Particular emphasis for this year’s World Heart Day is being placed on high blood pressure, or hypertension, the most significant risk factor for stroke and an important one for heart disease. High blood pressure can cause damage to the body every day that it is too high and it affects more than a billion people, or one in four adults, worldwide.

High blood pressure normally goes undetected, but it is straightforward for a healthcare professional to identify and is usually easy to control with simple lifestyle changes and/or medication. The key to avoiding high blood pressure is to understand the disease better; hence the appeal for everyone to “Know Your Risk!”

The dominant risk factors for heart disease and stroke are divided into modifiable factors (ie things we can do something about like high blood pressure, elevated blood lipids, tobacco smoking, obesity and lack of exercise) and non-modifiable risk factors (such as age, gender and genetic predisposition) to which we must adapt our lifestyles accordingly.

There is a vast public misperception and disproportional lack of attention on heart disease, stroke and hypertension in relation to more sensational health issues. As a result people tend to overestimate the number of deaths from rarer and infrequent risks while underestimating those from more common causes such as heart disease and stroke.

Visiting your health-care professional for a heart health check is more important than you think and you can take immediate action to improve your heart health. Visit your health-care professional to check the health of your heart, including your blood pressure, and no matter what your risk level is adopt a healthy lifestyle including a good diet, no tobacco exposure and more than 30 minutes a day of physical activity. Above all, “Know Your Risk!” so you can have a heart for life.

Statistic about Africa, mainly Western african countries such as Senegal

- In 2001, the World Health Report reported that CVD alone accounted for 9.2% of the total deaths in Africa in 2000 compared with 8.15% in 1990

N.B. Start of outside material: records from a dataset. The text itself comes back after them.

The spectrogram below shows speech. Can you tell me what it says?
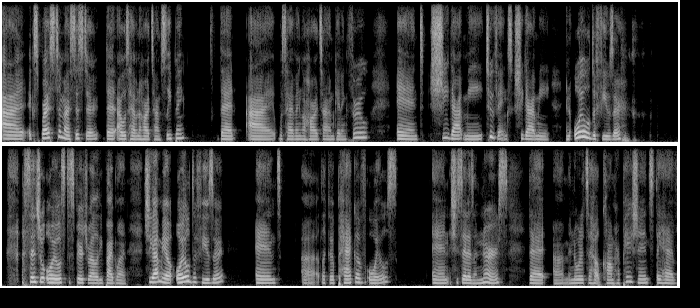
I expressed to my sister that I was having a hard time sleeping, that I was having a hard time getting through, and she got me two things. She got me an oil diffuser, essential oils to spirituality pipeline. She got me an oil diffuser and uh, like a pack of oils. And she said, as a nurse, that um, in order to help calm her patients, they have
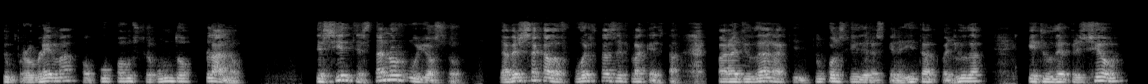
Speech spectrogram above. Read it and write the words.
tu problema ocupa un segundo plano. Te sientes tan orgulloso de haber sacado fuerzas de flaqueza para ayudar a quien tú consideres que necesita tu ayuda, que tu depresión,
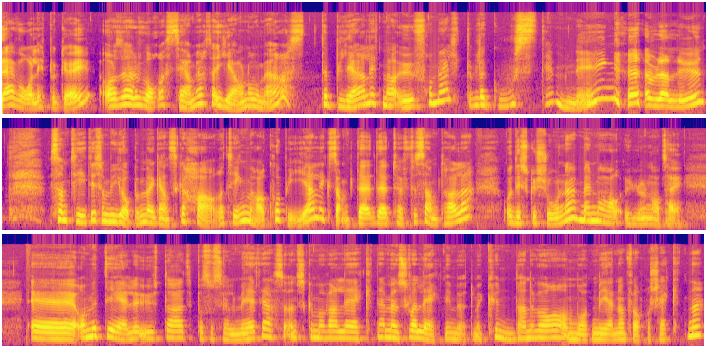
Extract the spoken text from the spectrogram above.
det har vært litt på gøy. Og så har det vært, ser vi at det gjør noe med oss. Det blir litt mer uformelt. Det blir god stemning. det blir lunt. Samtidig som vi jobber med ganske harde ting. Vi har kopier, liksom. Det, det er tøffe samtaler og diskusjoner, men vi har ullundertøy. Eh, og vi deler utad på sosiale medier, så ønsker vi å være lekne. Vi ønsker å være lekne i møte med kundene våre og måten vi gjennomfører prosjektene.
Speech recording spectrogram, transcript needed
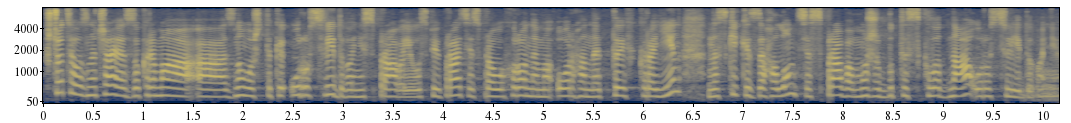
Що це означає, зокрема, знову ж таки у розслідуванні справи і у співпраці з правоохоронними органами тих країн? Наскільки загалом ця справа може бути складна у розслідуванні?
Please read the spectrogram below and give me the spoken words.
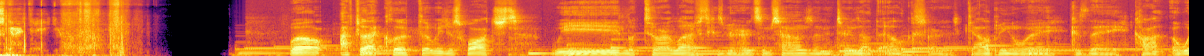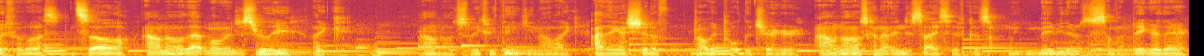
was gonna take. Well, after that clip that we just watched, we looked to our left because we heard some sounds, and it turns out the elk started galloping away because they caught a whiff of us. And so, I don't know, that moment just really, like, I don't know, it just makes me think, you know, like, I think I should have probably pulled the trigger. I don't know, I was kind of indecisive because maybe there was something bigger there,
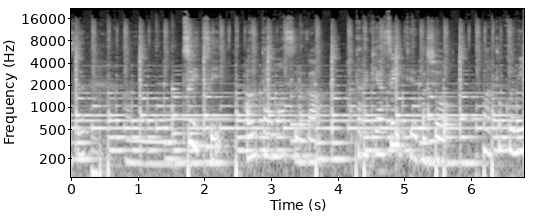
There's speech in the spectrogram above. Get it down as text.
す、あのついついアウターマッスルが働きやすいっていう場所は特に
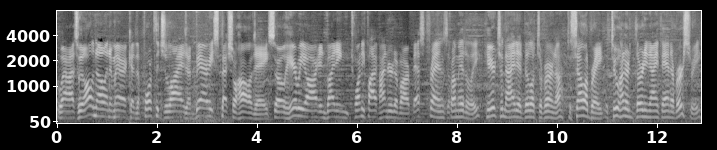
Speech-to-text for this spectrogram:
Well, as we all know in America, the 4th of July is a very special holiday. So here we are inviting 2,500 of our best friends from Italy here tonight at Villa Taverna to celebrate the 239th anniversary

- It should also be noted that the average age of death from CVD is at least 10 years younger in low-income settings than in developed countries, thus hitting adults in their most productive years. For example, in South Africa, 41% of deaths due to CVD occur in adults between 35 and 64 years old, compared to 12% in the United States

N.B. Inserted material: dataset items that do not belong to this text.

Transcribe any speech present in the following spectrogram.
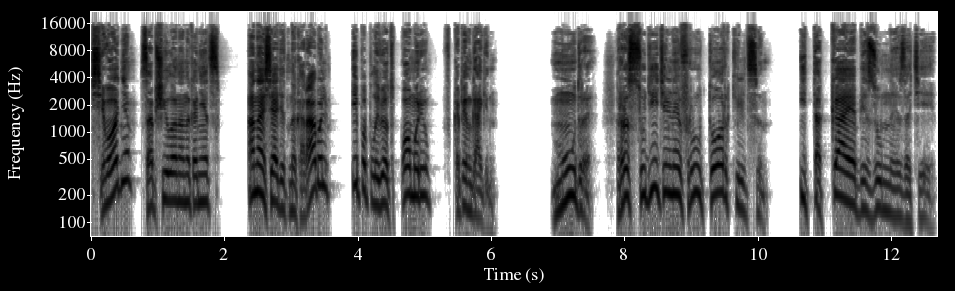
«Сегодня», — сообщила она наконец, — «она сядет на корабль и поплывет по морю в Копенгаген». Мудрая, рассудительная Фру Торкельсен и такая безумная затея.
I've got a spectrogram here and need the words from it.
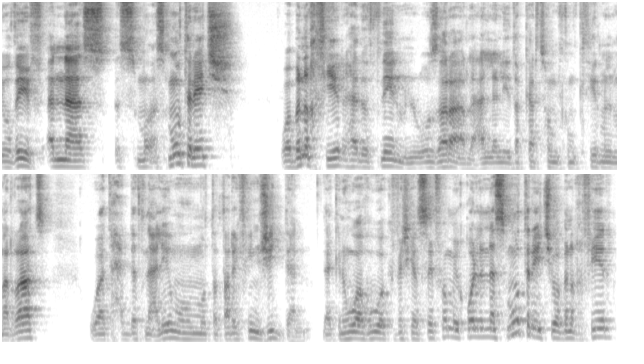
يضيف أن سموتريتش وبن غفير هذو اثنين من الوزراء لعلني ذكرتهم لكم كثير من المرات وتحدثنا عليهم وهم متطرفين جدا. لكن هو هو كيفاش يصفهم يقول أن سموتريتش وبن غفير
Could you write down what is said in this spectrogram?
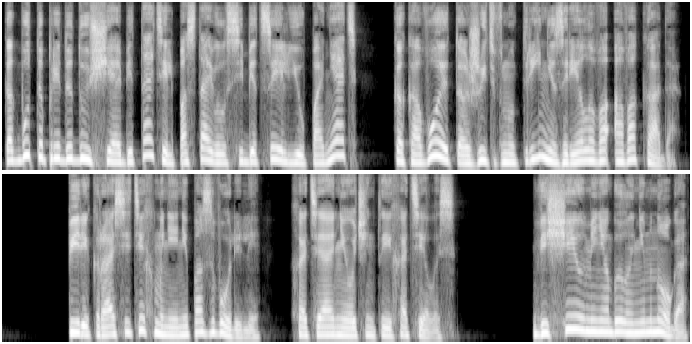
как будто предыдущий обитатель поставил себе целью понять, каково это жить внутри незрелого авокадо. Перекрасить их мне не позволили, хотя не очень-то и хотелось. Вещей у меня было немного.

- The WHO has reported that the number of disability adjusted life years lost to CVD in sub-Saharan Africa rose from 5.3 million for men and 6.3 million for women in 1990 to 6.5 million and 6.9 million in 2000, and could rise to 8.1 million and 7.9 million in 2010.

- This situation is notably due to the increase in CVD risk factors in the population, likely linked to rapid changes in lifestyles:

Tobacco represents an important risk factor for CVD in Africa due to the prevalence of smoking on the continent, particularly among males: 50% of males in Namibia smoke. 40% to 49% of the male population in Tanzania and South Africa, and 30% to 39% in Zambia and Zimbabwe, smoke.

- Among CVD risk factors, the primary cause of CVD is hypertension, which displays a clear upward trend. According to the WHO, more than 20 million people have hypertension in Africa, with a prevalence ranging from 25% to 35% in adults aged 25-64 years[1]. For comparison purposes, 24.5 million people (adults and children) in Africa live with HIV/AIDS according to the 2006 UNAIDS report. Although these figures come from different sources, they give an idea of the increasing hypertension epidemics.

- a recent study in Ghana has shown that the prevalence of hypertension in urban Accra reached 27.3%

- The Colombia Earth Institute and the Millennium Villages Project analyzed hypertension prevalence in three rural villages in Rwanda, Malawi and Tanzania, and found out that 22.8%, 15.9% and 26.8% respectively of the inhabitants were affected

- A study performed in 2004 in 12 villages in Ashanti, Ghana, showed the hypertension prevalence to be of 28.7% overall

- In Senegal, 13% of women and 9% of men die of CVD (WHO 2002). 21.9% of females between 15 and 49 suffer from overweight or obesity (WHO 2003).

- In Ghana, 13.5% of men and 17.7% of women die from CVD (WHO 2002)

- In Guinea 12.3% of women and 9.7% of men die of CVD (WHO 2002) and 14.3% of women between 15 and 49 suffer from overweight or obesity (WHO 2005)

With the collaboration of Cristina BROCH